The 6 March 2019 marks the 25th anniversary of the death of Melina Mercouri, who was an emblematic personality of Greek culture, both in Greece and worldwide. She was, above all else, a star. A great film star who enthused audiences wherever she appeared, on and off the screen. Her presence was simultaneously a performance. An Athenian urbanite but with an unexpected grassroots spontaneity, after the fall of the dictatorship she staked a claim in political life, imbuing it with a different aura and imparting to the Ministry of Culture the decisive push that would take it out of the grey zone of bureaucracy. Ever since, Melina and the Ministry of Culture are intrinsically linked in everyone's mind. Today, on the anniversary of her death, we meet to say "Melina, we remember you", with the screening of Stella, which cleared the country's borders to reach the Cannes Festival. And we remember her, too, through the words of her affiliates and collaborators, Manuella Pavlidou Manuela Pavlidou, first of all, and Christoforos Argyropoulos, Manos Zacharias and, Stella Chryssoulaki.
Today's public day of remembrance will be followed by another two events, to be organised in the near future by the Ministry of Culture and Sports, that will refer to Melina and the work she left behind: the Public Regional Theatres (Dipethe) and the Melina Programme.

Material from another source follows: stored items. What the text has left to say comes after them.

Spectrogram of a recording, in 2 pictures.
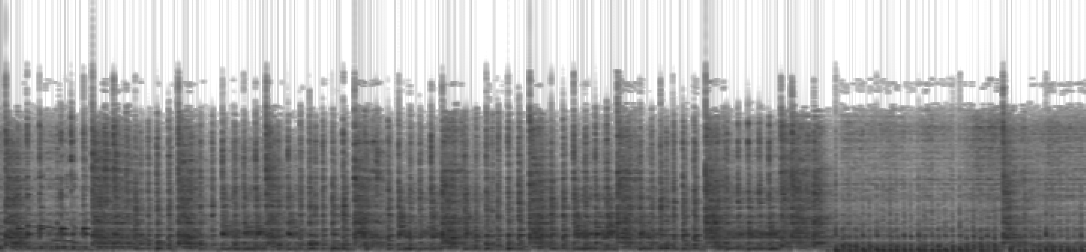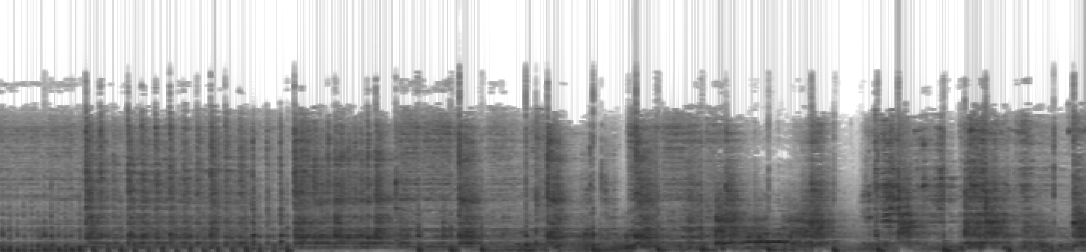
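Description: Fast, continuous drumming with sticks on an improvised kit of metal pots, pans, cymbals and a plastic bucket. In the middle comes a stretch of very fast rolls with a deeper tone.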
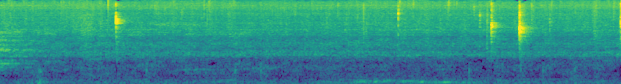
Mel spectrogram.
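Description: Stuffed qatayef frying in oil over medium heat: a faint steady sizzle with a few sharp pops, one about a second in and a cluster near the end.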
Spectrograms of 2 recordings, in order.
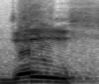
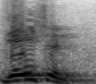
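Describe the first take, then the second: First: The word ends on a bare final consonant. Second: The word ends with an added 'un' sound. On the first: This is how the word is said at a full stop. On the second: This is the full written form of the word.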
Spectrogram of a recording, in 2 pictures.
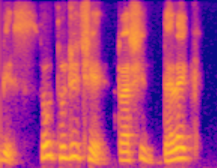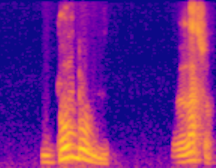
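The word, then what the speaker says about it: ཐུགས་རྗེ་ཆེ།: Tukjeche.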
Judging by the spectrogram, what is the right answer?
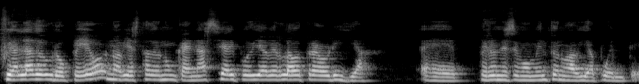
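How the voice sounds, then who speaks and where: A woman at medium pitch and a moderate pace, with fairly even intonation. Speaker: civil engineer. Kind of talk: lecture. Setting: lecture hall with audience. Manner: halting, with frequent repetitions.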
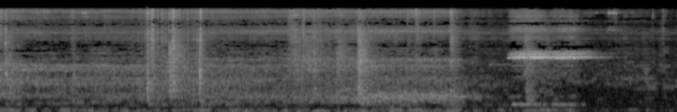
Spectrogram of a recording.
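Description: Steady background noise at a street food stall where medu vadas are being fried and drained, with a few sharp metal clicks. About eight seconds in comes a loud steady tone lasting about a second, after which the noise falls away.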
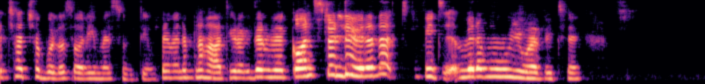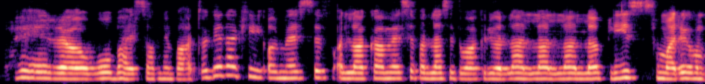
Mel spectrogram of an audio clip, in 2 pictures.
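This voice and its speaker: A young woman hosting a live stream, telling a story to viewers in a casual way, switching into English often and laughing as she goes. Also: fairly high pitch. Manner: animated, mixes English into her talk, laughs often.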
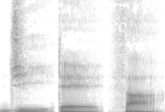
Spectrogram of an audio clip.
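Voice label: "jitetha", concatenated syllables; Affixing experiment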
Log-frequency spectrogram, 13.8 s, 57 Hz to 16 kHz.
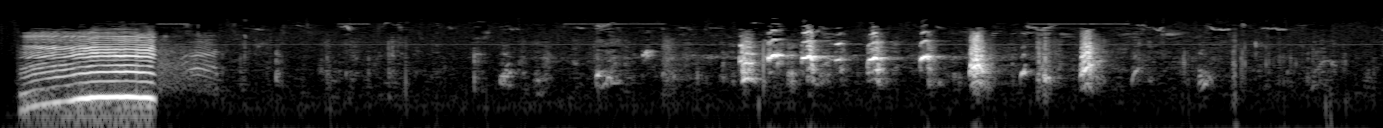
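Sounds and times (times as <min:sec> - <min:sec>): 
cow: 0:00.2 - 0:02.2
dog: 0:02.6 - 0:13.8.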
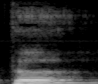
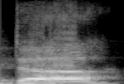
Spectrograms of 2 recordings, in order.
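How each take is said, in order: First: It is said in a dopey, dark, lowered voice. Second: It is said in a plain, normal voice. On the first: "like I'm making fun of somebody" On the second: "my larynx stays there"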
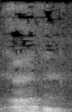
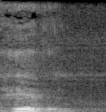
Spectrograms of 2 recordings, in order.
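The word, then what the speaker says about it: Гевель (הבל): Все знают Авель, Каин, но это не еврейское произношение. Каин совпадает, а Авель нет. Правильное его имя было Гевель. По-русски тяжело, я понимаю, потому что буквы Гей, звука Гей нету. Но мы должны говорить правильно. Гевель.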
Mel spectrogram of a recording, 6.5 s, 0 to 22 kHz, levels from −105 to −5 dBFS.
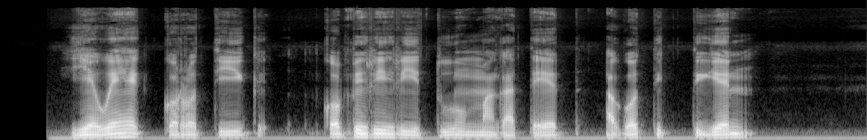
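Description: Listening through this recording of speech, nothing stood out as a technical problem.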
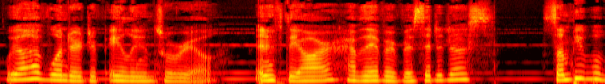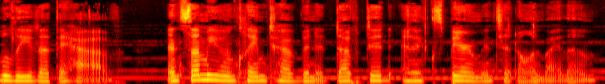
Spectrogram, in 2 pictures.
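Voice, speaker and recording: A woman's voice: fairly low pitch, a little fast, creaky, mellow, faint music behind. Stuffy-nosed young woman co-hosting. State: stuffy from a cold. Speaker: podcast co-host. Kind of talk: casual podcast chat.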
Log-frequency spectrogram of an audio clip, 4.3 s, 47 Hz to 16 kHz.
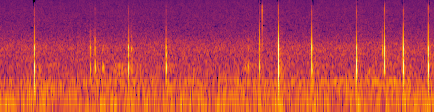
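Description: Long pointed nails tap and scratch the glossy card cover of the paperback novel "The Shack," a solid paper book, heard close up. About eleven sharp, dry clicks land at an irregular pace, each centered in the mid range around 1.3 kHz with a bright edge and almost no ring. Faint scratching sits between the taps against a quiet background.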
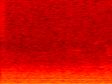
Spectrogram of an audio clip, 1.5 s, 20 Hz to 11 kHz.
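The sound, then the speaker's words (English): A steady, distant drone of traffic on the M8 motorway between Edinburgh and Glasgow in the morning, a continuous low rumble with a soft hiss on top, even and unbroken throughout with no voices. “You can clearly hear the throng, or the thrum, or the drone of the distant motorway, the M8 running between Edinburgh and Glasgow.”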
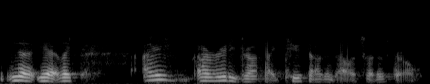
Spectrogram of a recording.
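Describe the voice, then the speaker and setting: A man's voice: on the high side, animated, moderate pace. A 19-year-old man calling in for advice, hesitant and rambling. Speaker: caller. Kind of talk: phone call-in. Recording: tinny phone line.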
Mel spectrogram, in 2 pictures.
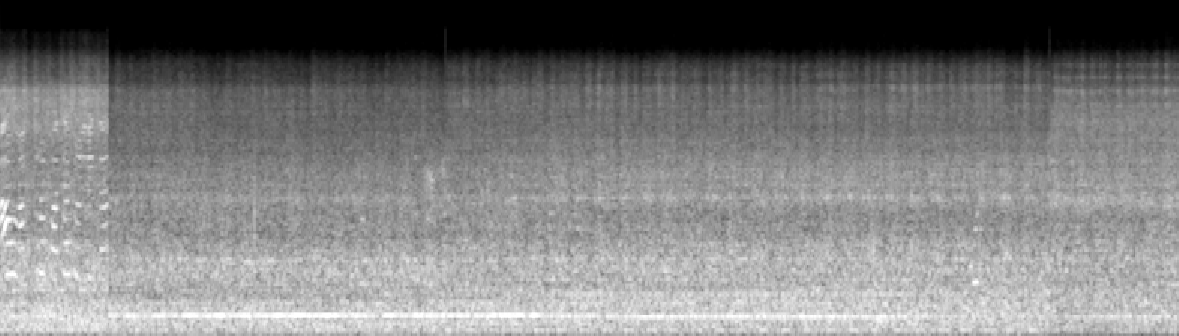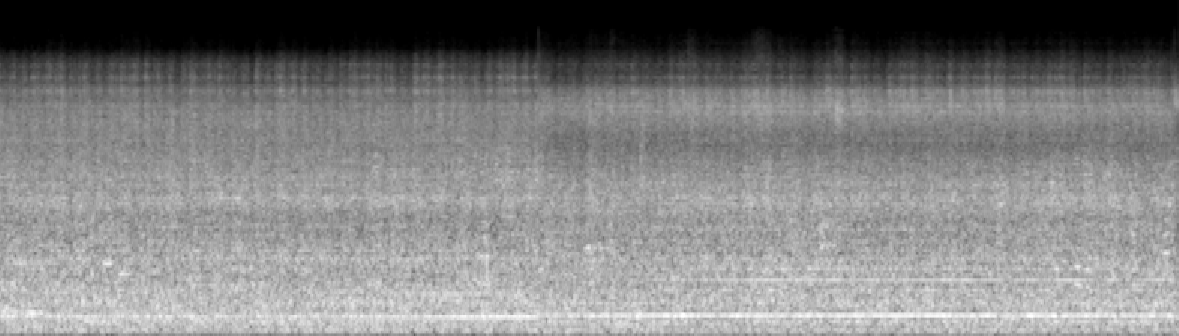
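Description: Railway station platform noise: a standing train's steady low hum over the general din of the station, with voices in the background.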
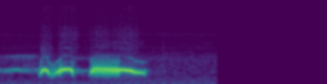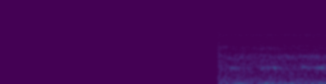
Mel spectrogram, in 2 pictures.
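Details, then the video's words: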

Melina remains contemporary, as she was the minister who fostered a climate that resonated with the democratic parameters of culture, exemplifying an open spirit of cooperation. She paved inroads for leftist artists and promoted outward relations with European and world culture, exercising herself cultural diplomacy in person. Melina was the person who gave expression to the repressed and oppressed grassroots sensibility, giving prominence to a "progressive popular national patriotic identity", in contrast to the "conservative national bourgeois tradition". She was the first to attempt to democratise culture and expand the public and its cultural horizon. Through her instinct, she managed to coalesce different expectations and demands, a multitude of heterogeneous cultural materials, people, proposals and notions about the arts. She found herself in the Ministry at a time when the leftist cultural tradition of the postwar era was attempting to transform from a protest movement, an ideology and an aesthetics into a cultural policy.
The innovative initiatives for filmmaking, the policy for theatre and the Public Regional Theatres, the Cultural Capital of Europe initiative, the demand for the return of the Parthenon Marbles, the Melina educational programme, are funds on whose institutional and political significance it is worth reflecting on, particularly in relation to the endeavour towards and ways of conceptualising the democratisation of culture, the effort to decentralise and develop culture at a regional level, and the promotion of a unifying process that transcends traditional cultural bipolarities.
In today's context, for progressive thinkers the discussion about the democratisation of culture has shifted to cultural democracy as an essential tenet of the political democracy of contemporary societies, while contemporary culture requires a new architecture of regional policy and development. It is no longer sufficient to achieve the expansion of the public; we need to aim at the in-depth reform of structures, at difference and a participatory mode of engagement, at the revitalisation of the living cells of culture and the networking of figures active in the cultural field. Moreover, we need to work towards the inclusion of those who keep their distance due to discrimination and inequality, that non-public for the sake of which we need to remove the obstacles that stand in the way of culture and the arts. Finally, it is the culture of everyday life which we need to promote, its mindsets, behaviours and attitudes, in order to make a difference.
Melina, 25 years later, we remember you. We can see the connections and it is important that a quarter of a century later these exist, challenging us to reframe the questions anew, under the new circumstances.
Olive Tree Routes
The Restoration of the Acropolis
The return of the Parthenon Marbles
Archaeological Museums & Collections in Greece
Intangible Cultural Heritage
The Greek Portal of the MICHAEL European project
A 365 Day Destination (Narrative)
Archaeological Resources Fund
A 365 Day Destination (English)
Access to cultural heritage networks across Europe